A Fairy Ring is found in open grassy places and in forests. For the uninitiated, that is a naturally occurring ring or arc of mushrooms. The ring occupies a prominent place in European folklore as the location of gateways into the elfin kingdom, or places where elves gather and dance.

Below is a Fairy Ring I photographed virtually in my own backyard not so long ago:

fairy ringPhoto: Azim Mayadas

I love mushrooms as a culinary delight, but I do know the difference between an edible one and a poisonous toadstool – yikes! – when out foraging.

shakespeare3It was Shakespeare who wrote the comedy, A Midsummer Night’s Dream between 1590 and 1597. It portrays the events surrounding the marriage of Theseus, the Duke of Athens, to Hippolyta. These include the adventures of four young Athenian lovers and a group of six amateur actors who are controlled and manipulated by the fairies who inhabit the forest in which most of the play is set.

Who would, in this day and age, refute the wisdom of his insight, when all around us we are witnesses to the ever-changing world of make-believe, except that fact is stranger than fiction. I’m sure you’ll agree!

 Dear Readers,

You number over 50,000 since January 2015, when I first began to put “some of my thoughts, written down” and posted them in the blogosphere. Since that time, many of you have urged me to seek support of my site and my writings by way of donations.

 My blog is about my life. It’s about what I’ve learned through the span of my life. It’s about things I love, and things I know and things I have experienced. I am humbled that so many of you want to join with me in my reflections.
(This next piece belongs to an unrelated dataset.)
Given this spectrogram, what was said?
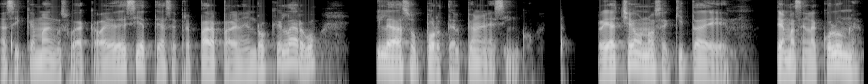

If you like what you find here, if it inspires or informs or amuses you, then I am content.  
 
It would mean a lot to me if you would consider making a donation of US $1.00, $5.00, $10.00, or whatever amount you deem fit to sustain my work.
 
And thank you for being a regular reader of the Azim Mayadas Blog!
 

Copyright © 2016 Azim Lewis Mayadas